‘Sour gas’ forces Exxon to modify well array at Point Thomson
ExxonMobil is making a significant change to its planned Point Thomson project due to an unexpected “sour gas” problem involving the two wells already drilled at the remote Alaska North Slope field.
In 2010, the company finished drilling two wells on Point Thomson’s central pad, the PTU-15 and the PTU-16. One well was to be a producer and the other an injector for the natural gas condensate project.
But during well testing, ExxonMobil encountered higher levels of hydrogen sulfide than expected.
Hydrogen sulfide, or H2S, is a sour or acidic gas that can be very damaging.
The PTU-15 and PTU-16 well materials were not designed for “sour service” and will need casing mitigation, ExxonMobil has told state oil and gas industry regulators.
Ultimately, both wells will be used as injectors, and a third well will be drilled as the initial Point Thomson producer, the company said.
See story in Jan. 13 issue, available online at 11 a.m. on Friday, Jan. 11, at www.PetroleumNews.com
EPA issues notices of violation for Shell air permits
The Environmental Protection Agency has issued notices of violation for the air quality permits for the Noble Discoverer and the Kulluk, the drilling vessels that Shell was using in the Chukchi and Beaufort seas in the summer of 2012, the agency said yesterday.
“Based on EPA's inspection of the Discoverer, and Shell’s self-reports of excess nitrogen oxides (NOx) emissions for the Discoverer and the Kulluk, EPA determined that Shell had multiple permit violations for each ship during the 2012 drilling season,” EPA said.
Having issued the notices of violation, the next steps in the regulatory process can include a consent decree for penalties, orders to correct the violations and possible mitigation measures, EPA said. A consent decree, which apparently is subject to public notice and comment, would presumably involve a voluntary agreement between Shell and EPA on how to resolve a violation.
Shell spokesman Curtis Smith told Petroleum News in a Jan.10 email that Shell has made every effort to meet the permit conditions for the company’s Arctic operations and that the company continues to work with EPA to establish conditions that can be realistically achieved.
“We are working with the EPA on the path forward for 2013, as we have already proposed necessary permit revisions as a result of ongoing conversations with the agency,” Smith said. “We remain committed to minimizing the environmental footprint of our Arctic offshore operations”
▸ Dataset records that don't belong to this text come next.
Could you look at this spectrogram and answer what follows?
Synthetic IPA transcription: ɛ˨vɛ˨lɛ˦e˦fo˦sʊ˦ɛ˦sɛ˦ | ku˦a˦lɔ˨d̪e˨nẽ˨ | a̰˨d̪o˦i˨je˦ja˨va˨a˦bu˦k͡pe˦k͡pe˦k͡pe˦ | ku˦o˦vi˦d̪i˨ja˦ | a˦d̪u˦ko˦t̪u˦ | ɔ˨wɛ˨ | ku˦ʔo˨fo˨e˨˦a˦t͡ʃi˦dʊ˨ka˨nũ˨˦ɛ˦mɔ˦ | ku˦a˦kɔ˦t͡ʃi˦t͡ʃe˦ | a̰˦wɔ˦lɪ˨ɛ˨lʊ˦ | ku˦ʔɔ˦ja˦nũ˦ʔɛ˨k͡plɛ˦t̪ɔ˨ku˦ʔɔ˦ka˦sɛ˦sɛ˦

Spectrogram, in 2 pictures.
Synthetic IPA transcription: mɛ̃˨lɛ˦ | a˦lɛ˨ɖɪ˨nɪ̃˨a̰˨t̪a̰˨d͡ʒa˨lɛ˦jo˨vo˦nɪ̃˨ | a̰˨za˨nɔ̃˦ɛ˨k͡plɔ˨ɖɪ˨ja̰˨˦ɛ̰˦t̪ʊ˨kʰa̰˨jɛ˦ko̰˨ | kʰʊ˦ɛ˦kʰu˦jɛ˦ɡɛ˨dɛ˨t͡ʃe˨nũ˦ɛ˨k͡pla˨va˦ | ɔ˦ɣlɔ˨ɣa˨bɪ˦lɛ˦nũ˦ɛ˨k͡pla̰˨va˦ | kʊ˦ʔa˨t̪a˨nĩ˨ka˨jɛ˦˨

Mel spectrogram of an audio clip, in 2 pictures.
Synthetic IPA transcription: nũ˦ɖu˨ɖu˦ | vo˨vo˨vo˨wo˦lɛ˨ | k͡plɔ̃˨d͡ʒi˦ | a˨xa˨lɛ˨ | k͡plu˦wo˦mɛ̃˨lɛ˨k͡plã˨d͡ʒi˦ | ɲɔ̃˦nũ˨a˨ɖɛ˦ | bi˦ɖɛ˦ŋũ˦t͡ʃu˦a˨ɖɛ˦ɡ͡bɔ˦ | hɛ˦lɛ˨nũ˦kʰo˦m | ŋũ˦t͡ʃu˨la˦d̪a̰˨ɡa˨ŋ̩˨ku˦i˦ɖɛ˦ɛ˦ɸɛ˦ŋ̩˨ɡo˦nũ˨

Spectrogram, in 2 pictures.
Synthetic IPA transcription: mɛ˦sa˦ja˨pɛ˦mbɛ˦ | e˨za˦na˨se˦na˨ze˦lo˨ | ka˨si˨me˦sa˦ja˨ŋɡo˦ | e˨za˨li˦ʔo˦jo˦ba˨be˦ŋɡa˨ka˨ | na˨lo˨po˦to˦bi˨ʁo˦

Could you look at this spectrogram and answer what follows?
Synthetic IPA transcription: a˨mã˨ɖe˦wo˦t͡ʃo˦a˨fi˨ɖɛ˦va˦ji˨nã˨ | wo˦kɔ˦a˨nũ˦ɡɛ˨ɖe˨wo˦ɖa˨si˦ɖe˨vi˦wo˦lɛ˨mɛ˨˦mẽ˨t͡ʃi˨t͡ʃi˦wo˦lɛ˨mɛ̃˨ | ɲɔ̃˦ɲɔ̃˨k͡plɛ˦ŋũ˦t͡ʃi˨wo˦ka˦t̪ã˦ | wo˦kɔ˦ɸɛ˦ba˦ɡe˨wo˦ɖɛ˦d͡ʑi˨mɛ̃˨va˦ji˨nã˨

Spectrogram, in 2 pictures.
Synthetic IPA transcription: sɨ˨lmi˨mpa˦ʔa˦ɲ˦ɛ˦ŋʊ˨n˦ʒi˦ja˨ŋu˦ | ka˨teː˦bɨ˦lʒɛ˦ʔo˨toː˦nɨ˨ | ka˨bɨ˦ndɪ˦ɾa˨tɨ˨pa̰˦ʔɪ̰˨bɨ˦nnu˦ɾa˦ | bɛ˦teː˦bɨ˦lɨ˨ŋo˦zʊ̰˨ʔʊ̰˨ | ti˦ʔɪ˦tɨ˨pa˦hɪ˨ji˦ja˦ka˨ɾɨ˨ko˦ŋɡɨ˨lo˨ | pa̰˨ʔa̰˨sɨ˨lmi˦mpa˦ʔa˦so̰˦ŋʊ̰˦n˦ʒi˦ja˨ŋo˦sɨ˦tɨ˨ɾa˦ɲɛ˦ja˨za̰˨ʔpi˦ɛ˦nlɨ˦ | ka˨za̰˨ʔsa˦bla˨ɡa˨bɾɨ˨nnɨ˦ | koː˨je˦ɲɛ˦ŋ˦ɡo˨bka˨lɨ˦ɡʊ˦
EPA also said that it has terminated the compliance order that it had granted in September for the Noble Discoverer, to allow the drillship to operate in 2012 after Shell had notified the agency that the drillship was unable to fully comply with its air quality permit. The agency says that a revised permit should be available for public comment in early 2013.
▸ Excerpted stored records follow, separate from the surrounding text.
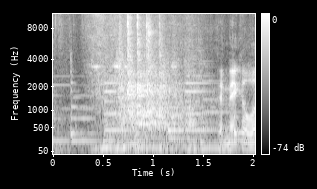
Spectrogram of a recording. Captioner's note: metal clattering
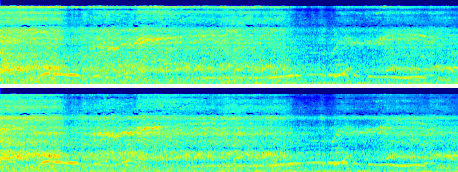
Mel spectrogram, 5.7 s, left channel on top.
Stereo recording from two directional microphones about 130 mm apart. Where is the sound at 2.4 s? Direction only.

The issuance of notices of violation does not preclude Shell from applying for air permits in the future, EPA said.